#### RECORDS SHOWN
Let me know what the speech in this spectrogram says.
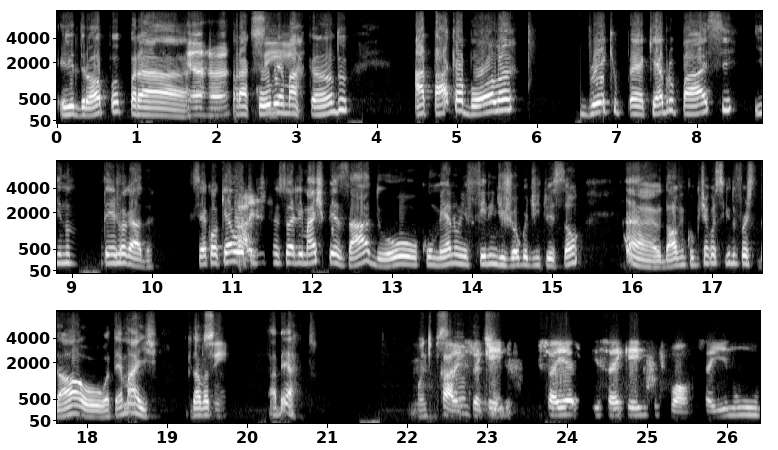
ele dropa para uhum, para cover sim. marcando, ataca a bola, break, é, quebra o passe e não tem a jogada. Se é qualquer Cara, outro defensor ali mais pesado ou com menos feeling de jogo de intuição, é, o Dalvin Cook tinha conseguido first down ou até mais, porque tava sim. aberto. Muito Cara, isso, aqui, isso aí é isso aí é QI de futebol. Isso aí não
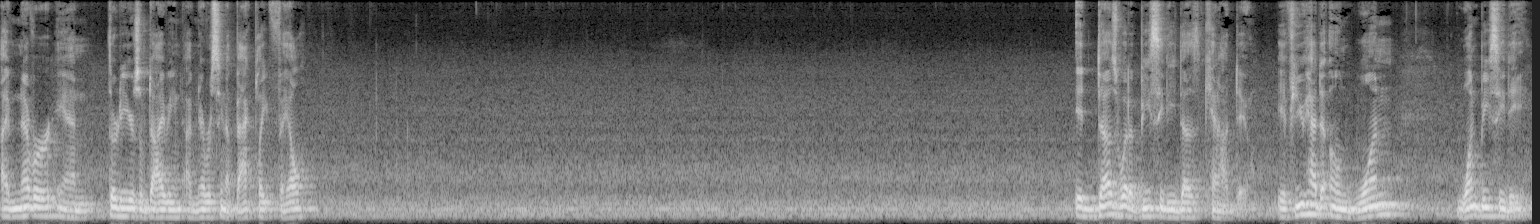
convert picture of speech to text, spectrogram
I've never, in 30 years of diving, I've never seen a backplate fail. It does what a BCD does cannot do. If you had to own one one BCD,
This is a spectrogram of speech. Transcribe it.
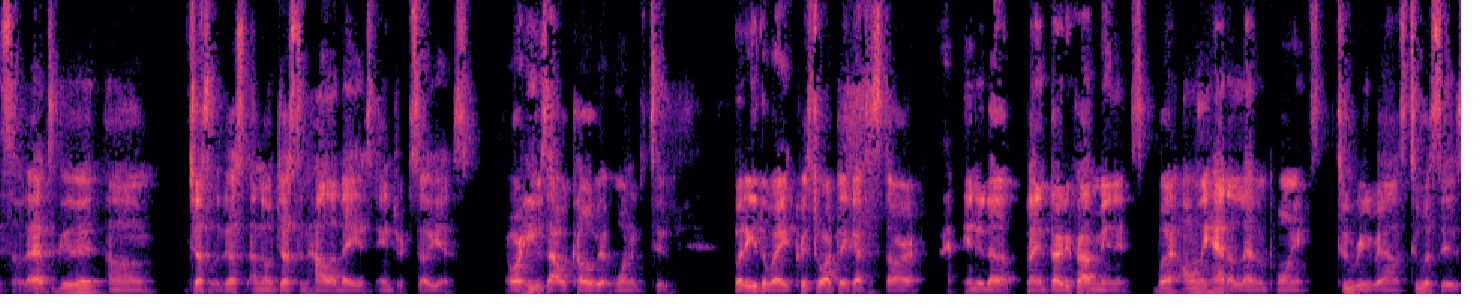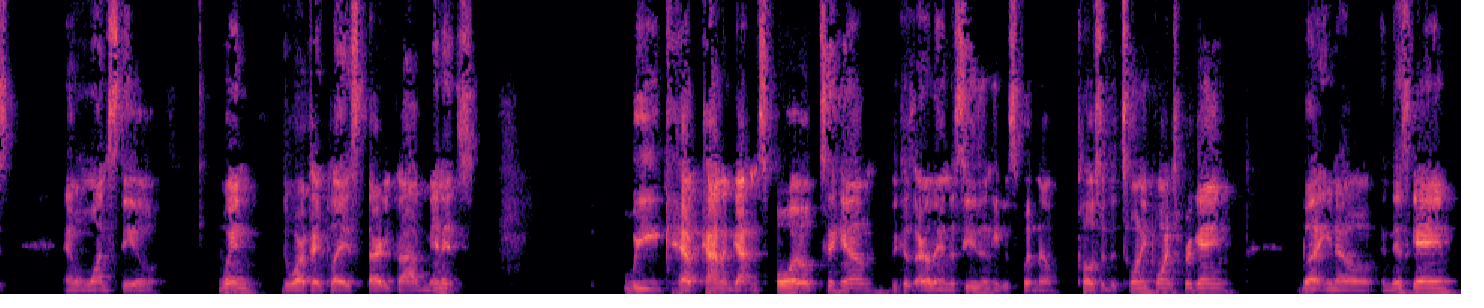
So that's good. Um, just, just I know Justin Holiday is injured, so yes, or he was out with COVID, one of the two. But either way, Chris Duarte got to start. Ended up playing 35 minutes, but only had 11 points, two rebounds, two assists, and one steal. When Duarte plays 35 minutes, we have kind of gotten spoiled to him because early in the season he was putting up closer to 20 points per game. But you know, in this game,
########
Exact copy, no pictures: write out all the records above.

TASK OUTPUT:
Let me know what the speech in this spectrogram says.
ele dropa para uhum, para cover sim. marcando, ataca a bola, break, é, quebra o passe e não tem a jogada. Se é qualquer Cara, outro defensor ali mais pesado ou com menos feeling de jogo de intuição, é, o Dalvin Cook tinha conseguido first down ou até mais, porque tava sim. aberto. Muito Cara, isso, aqui, isso aí é isso aí é QI de futebol. Isso aí não
convert picture of speech to text, spectrogram
I've never, in 30 years of diving, I've never seen a backplate fail. It does what a BCD does cannot do. If you had to own one one BCD,
This is a spectrogram of speech. Transcribe it.
So that's good. Um, just, just I know Justin Holiday is injured, so yes, or he was out with COVID, one of the two. But either way, Chris Duarte got to start. Ended up playing 35 minutes, but only had 11 points, two rebounds, two assists, and one steal. When Duarte plays 35 minutes, we have kind of gotten spoiled to him because early in the season he was putting up closer to 20 points per game. But you know, in this game,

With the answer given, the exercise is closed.